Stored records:
*-*-*
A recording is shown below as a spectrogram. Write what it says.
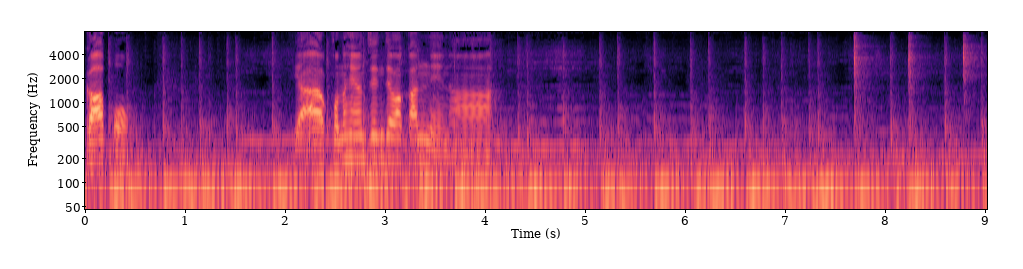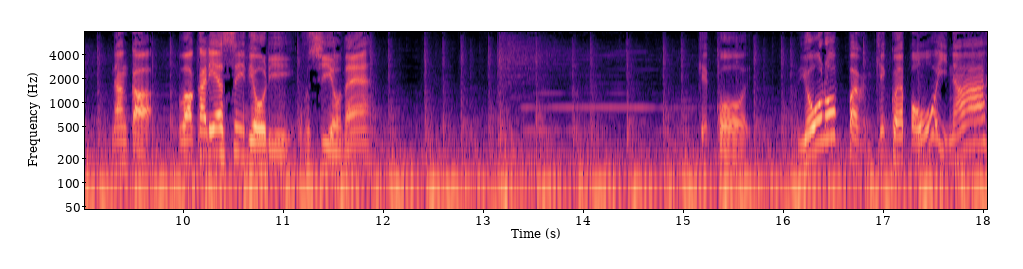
ガボン。いやー、この辺は全然わかんねえななんか、わかりやすい料理欲しいよね。結構、ヨーロッパが結構やっぱ多いな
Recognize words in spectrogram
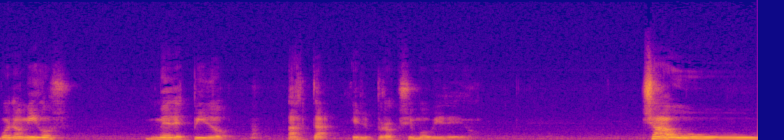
Bueno amigos, me despido hasta el próximo video. ¡Chao!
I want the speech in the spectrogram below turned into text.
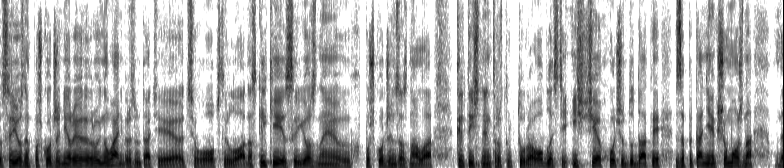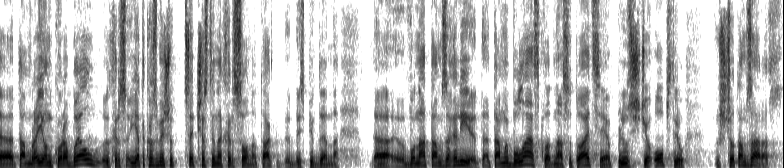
е, серйозних пошкоджень і руйнувань в результаті цього обстрілу. А наскільки серйозних пошкоджень зазнала критична інфраструктура області? І ще хочу додати запитання, якщо можна, е, там район Корабел, Херсон, я так розумію, що це частина Херсона, так, десь південна. Вона там взагалі та- там і була складна ситуація, плюс ще обстріл. Що там зараз?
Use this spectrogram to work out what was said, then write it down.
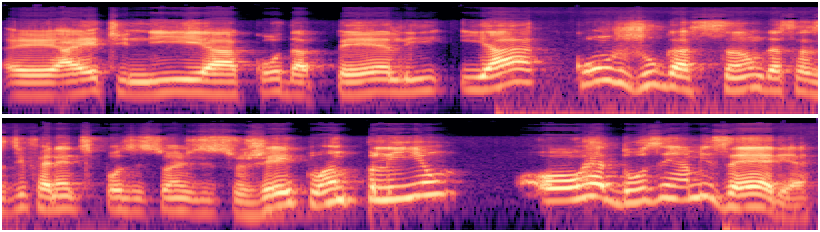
é, a etnia, a cor da pele e a conjugação dessas diferentes posições de sujeito ampliam ou reduzem a miséria.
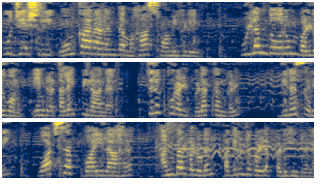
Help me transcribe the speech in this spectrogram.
பூஜ்ய ஸ்ரீ ஓம்காரானந்த மகா சுவாமிகளின் உள்ளந்தோறும் வள்ளுவம் என்ற தலைப்பிலான திருக்குறள் விளக்கங்கள் தினசரி வாட்ஸ்அப் வாயிலாக அன்பர்களுடன் பகிர்ந்து கொள்ளப்படுகின்றன.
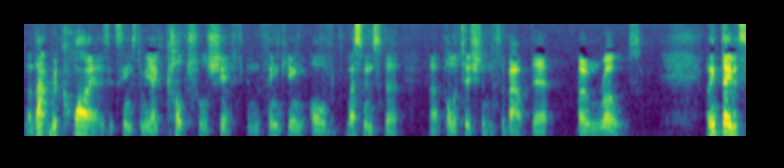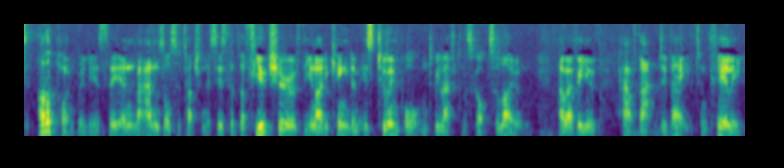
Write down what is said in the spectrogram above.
Now, that requires, it seems to me, a cultural shift in the thinking of Westminster uh, politicians about their own roles. I think David's other point, really, is, the, and Adam's also touched on this, is that the future of the United Kingdom is too important to be left to the Scots alone, however you have that debate. And clearly,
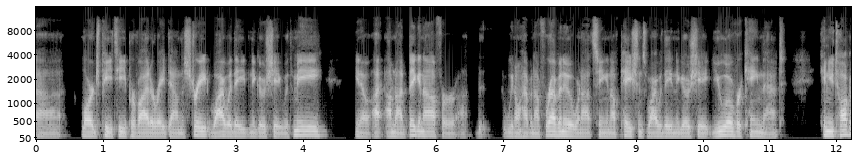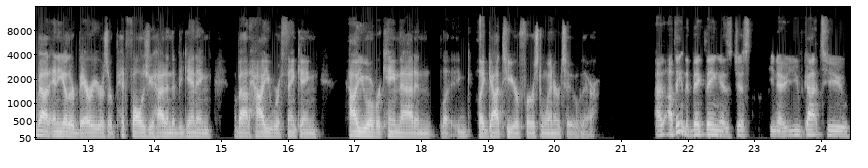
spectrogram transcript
uh, large pt provider right down the street. Why would they negotiate with me? You know I, am not big enough or uh, we don't have enough revenue we're not seeing enough patients. Why would they negotiate? You overcame that. Can you talk about any other barriers or pitfalls you had in the beginning about how you were thinking how you overcame that and like, like got to your first win or two there. I, I think the big thing is just you know you've got to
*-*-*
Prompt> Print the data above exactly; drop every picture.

Answer to this problem>
A recording is shown below as a spectrogram. Write what it says.
ガボン。いやー、この辺は全然わかんねえななんか、わかりやすい料理欲しいよね。結構、ヨーロッパが結構やっぱ多いな
Recognize words in spectrogram
Bueno amigos, me despido hasta el próximo video. ¡Chao!
I want the speech in the spectrogram below turned into text.
е, серйозних пошкоджень і руйнувань в результаті цього обстрілу. А наскільки серйозних пошкоджень зазнала критична інфраструктура області? І ще хочу додати запитання, якщо можна, е, там район Корабел, Херсон, я так розумію, що це частина Херсона, так, десь південна. Вона там взагалі та- там і була складна ситуація, плюс ще обстріл. Що там зараз?
Use this spectrogram to work out what was said, then write it down.
é, a etnia, a cor da pele e a conjugação dessas diferentes posições de sujeito ampliam ou reduzem a miséria.
Help me transcribe the speech in this spectrogram.
பூஜ்ய ஸ்ரீ ஓம்காரானந்த மகா சுவாமிகளின் உள்ளந்தோறும் வள்ளுவம் என்ற தலைப்பிலான திருக்குறள் விளக்கங்கள் தினசரி வாட்ஸ்அப் வாயிலாக அன்பர்களுடன் பகிர்ந்து கொள்ளப்படுகின்றன.
Write down what is said in the spectrogram above.
Now, that requires, it seems to me, a cultural shift in the thinking of Westminster uh, politicians about their own roles. I think David's other point, really, is, the, and Adam's also touched on this, is that the future of the United Kingdom is too important to be left to the Scots alone, however you have that debate. And clearly,
spectrogram transcript
uh, large pt provider right down the street. Why would they negotiate with me? You know I, am not big enough or uh, we don't have enough revenue we're not seeing enough patients. Why would they negotiate? You overcame that. Can you talk about any other barriers or pitfalls you had in the beginning about how you were thinking how you overcame that and like, like got to your first win or two there. I, I think the big thing is just you know you've got to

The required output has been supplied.